Poisoned Waters investigates some of the root causes of what we see worldwide with ecological collapse, dead-zones and pollution effecting oceans, rivers and watersheds. With a focus on major waterways in the United States such as the Chesapeake Bay and Puget Sound, the film follows the culmination of decades of evidence that today’s systemic and growing environmental collapse comes not only from the toxic activities of industry, agriculture and massive suburban development; but also from the permeated satiety of chemicals in prolific consumer products such as face-creams, deodorants, prescription medicines and household cleaners. This is a startling reminder of the compounding threat facing our world and the need to act imperatively.
Bananas!* documents the legal battle of banana plantation workers in Nicaragua against the Dole Food Company over cases of sterility caused by the pesticide DBCP. The chemical, despite being banned, was knowingly sprayed on crops and workers. The result is the same old battle with corporate power as the film unpacks the issues of the case and the lives of the workers through the local lawyer Juan Dominguez. Dominguez bridges the gap between the rapacious North American company and the South American workers who were not told about or protected from the pesticide, to make a claim against one of the largest corporations in the world for justice for its workers.
The Planet is a stylised observational video commentary that brings together an overview of the many global changes set about by industrial civilisation. Viewed through the myriad connections between consumerism and the false notion of a perpetually expanding economy on a finite planet, the film peers across the globe to reveal systemic exploitation; species extinction driven by industrial agriculture, logging, mining, manufacturing, pollution, the age of oil and plastic, etc; climate change; carrying capacity and population growth; while also positing that we—as in you and me—can do something, anything, to stop the destruction.

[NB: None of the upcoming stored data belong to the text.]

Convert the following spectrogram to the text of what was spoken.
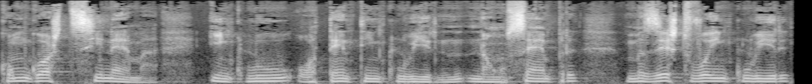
Como gosto de cinema, incluo ou tento incluir, não sempre, mas este vou incluir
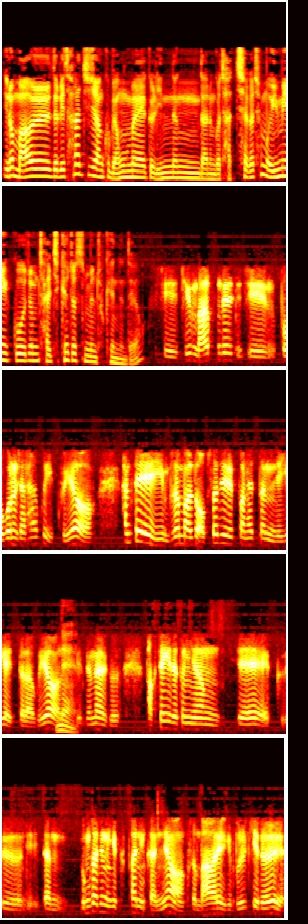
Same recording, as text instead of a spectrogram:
이런 마을들이 사라지지 않고 명맥을 잇는다는 것 자체가 참 의미 있고 좀 잘 지켜졌으면 좋겠는데요. 지- 지금 마을 분들이 지금 복원을 잘 하고 있고요. 한때 이 무선 마을도 없어질 뻔했던 얘기가 있더라고요. 네. 옛날 그 박정희 대통령 때 그 일단 농사짓는 게 급하니까요. 그래서 마을에 이게 물길을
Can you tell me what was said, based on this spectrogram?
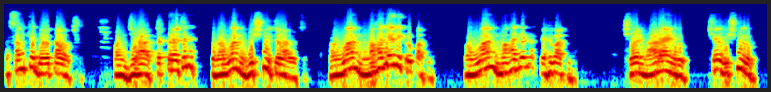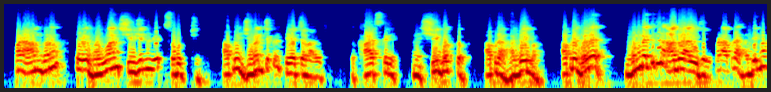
અસંખ્ય દેવતાઓ છે. પણ જે આ ચક્ર છે ને ભગવાન વિષ્ણુ ચલાવે છે. ભગવાન મહાદેવની કૃપાથી. ભગવાન મહાદેવના કહેવાથી. છે નારાયણ રૂપ, છે વિષ્ણુ રૂપ. પણ આમ ગણો તો એ ભગવાન શિવજીનું એક સ્વરૂપ છે. આપણું જીવન ચક્ર તે ચલાવે છે. તો ખાસ કરી અને શિવ ભક્તો આપણા હૃદયમાં, આપણે ભલે ગમે તેટલા આગળ આવી જાય, પણ આપણા હૃદયમાં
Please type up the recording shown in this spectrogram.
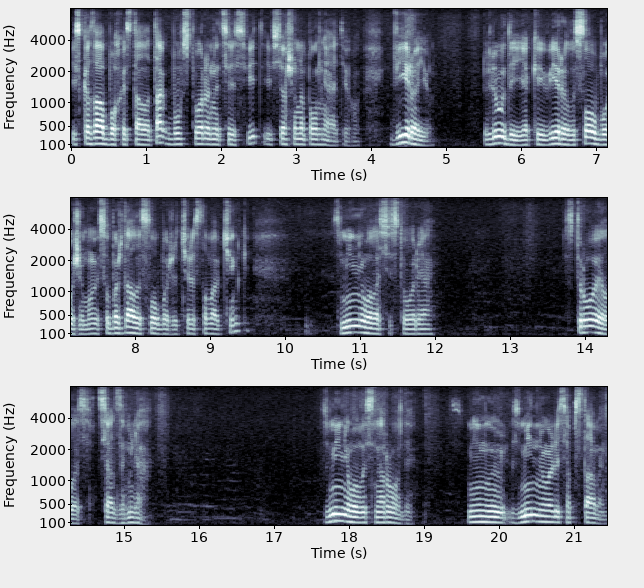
і сказав Бог, і стало так, був створений цей світ і все, що наповняє його. Вірою, люди, які вірили Слову Божому і освобождали Слово Боже через слова вчинки, змінювалася історія, строїлась ця земля. Змінювались народи, зміню- змінювались обставини.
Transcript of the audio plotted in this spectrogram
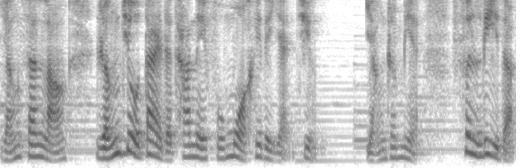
杨三郎仍旧戴着他那副墨黑的眼镜。扬着面，奋力的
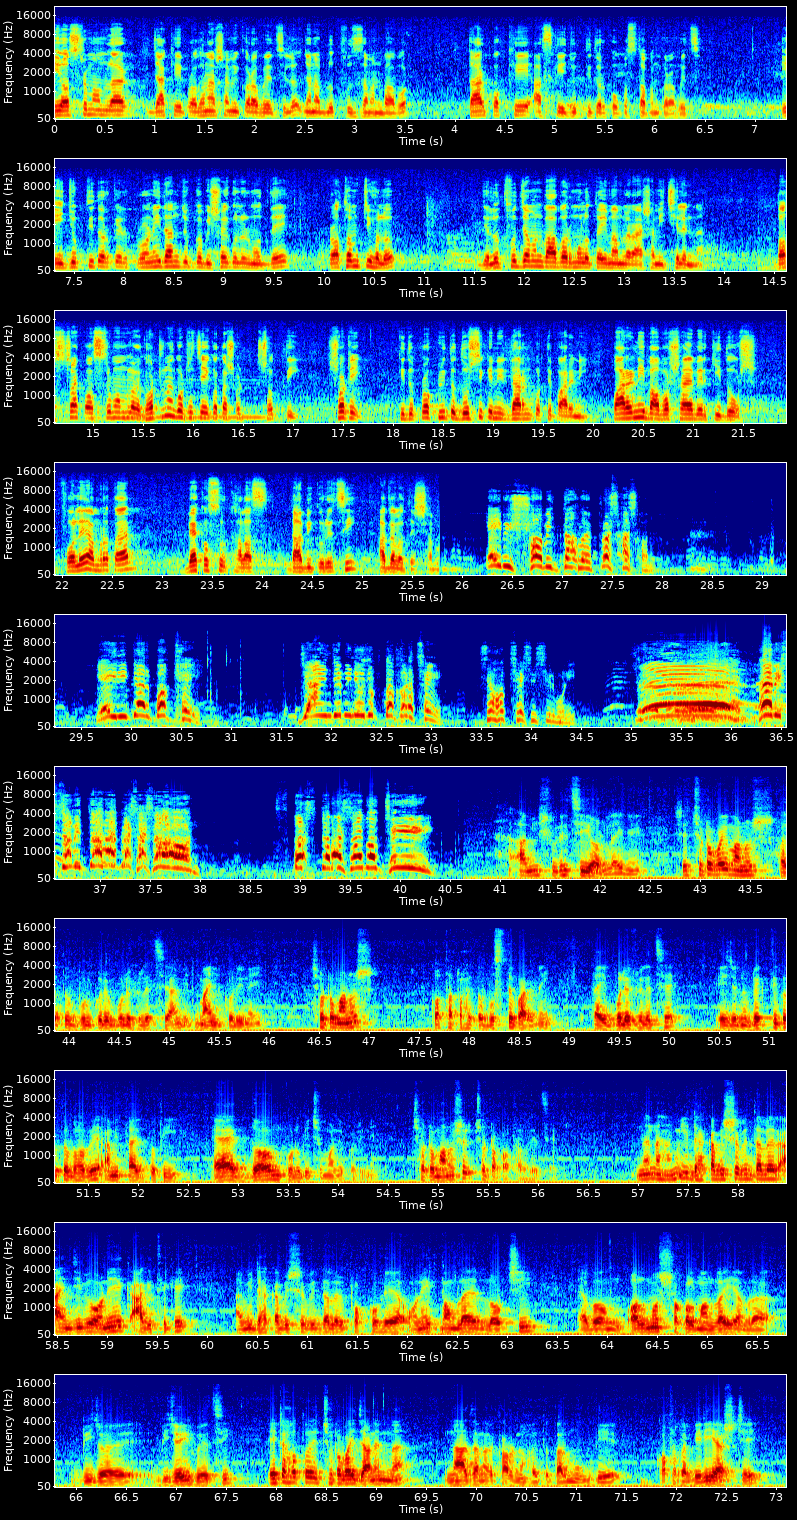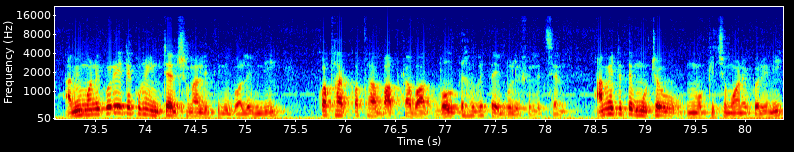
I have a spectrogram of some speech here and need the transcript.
এই অস্ত্র মামলার যাকে প্রধান আসামি করা হয়েছিল, জনাব লুৎফুজ্জামান বাবর, তার পক্ষে আজকে যুক্তিতর্ক উপস্থাপন করা হয়েছে। এই যুক্তিতর্কের প্রণিধানযোগ্য বিষয়গুলোর মধ্যে প্রথমটি হলো যে লুৎফুজ্জামান বাবর মূলত এই মামলার আসামি ছিলেন না। দশ ট্রাক অস্ত্র মামলার ঘটনা ঘটেছে, এই কথা সত্যি, সঠিক, কিন্তু প্রকৃত দোষীকে নির্ধারণ করতে পারেনি। পারেনি বাবর সাহেবের কি দোষ? ফলে আমরা তার বেকসুর খালাস দাবি করেছি আদালতের সামনে। এই বিশ্ববিদ্যালয় প্রশাসন এই রিটের পক্ষে যে আইনজীবী নিযুক্ত করেছে, সে হচ্ছে শিশির মণি। বিশ্ববিদ্যালয় প্রশাসন, স্পষ্ট ভাষায় বলছি। আমি শুনেছি অনলাইনে, সে ছোট ভাই মানুষ হয়তো ভুল করে বলে ফেলেছে, আমি মাইন্ড করি নাই। ছোট মানুষ কথাটা হয়তো বুঝতে পারে নাই, তাই বলে ফেলেছে। এই জন্য ব্যক্তিগতভাবে আমি তার প্রতি একদম কোনো কিছু মনে করি নাই। ছোট মানুষের ছোট কথা হয়েছে। না না, আমি ঢাকা বিশ্ববিদ্যালয়ের আইনজীবী অনেক আগে থেকে। আমি ঢাকা বিশ্ববিদ্যালয়ের পক্ষ হয়ে অনেক মামলায় লড়ছি এবং অলমোস্ট সকল মামলায় আমরা বিজয়, বিজয়ী হয়েছি। এটা হয়তো এই ছোট ভাই জানেন না না জানার কারণে হয়তো তার মুখ দিয়ে কথাটা বেরিয়ে আসছে। আমি মনে করি এটা কোনো ইন্টেনশনালি তিনি বলেননি। কথার কথা বাদ কা বাদ বলতে হবে, তাই বলে ফেলেছেন। আমি এটাতে মোটেও কিছু মনে করিনি।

King Corn follows two college friends curious about the food system, as they decide to have a shot at farming an acre of corn. In the process, the two examine the role that the increasing production of corn has had across not only on the concepts of industrial food, but the health of the land, the health of the environment, and the health of people. The film spotlights the role of government subsidies which make huge monocrops of corn possible, which itself has—as industrial agriculture—a catastrophic ecological impact, but in-turn drives factory-farming of animals and other atrocities such as the production of high-fructose corn syrup which is saturated throughout industrial food, not least, fast-food. We see how this industrialisation has eliminated the family farm and local food production—things which are increasingly impossible in this brutal arrangement of corporate power.
Is the human population going to outstrip the Earth’s food supply? The effects of modern agriculture not only lead to a short term food surplus which quickly slipped as population boomed, but agriculture itself causes huge environmental problems such as soil erosion, salinity and chemical pollution—all further illustrating an impossible system in perpetuity. Food or Famine looks at projects in North America, Chile, Indonesia, Africa and India which are participating in a worldwide movement to return to local food growing methods based on the land and healthy ecological principles. The film also examines the worldwide imbalance between food consumption and production, stoking the need to confront the mounting challenges ahead…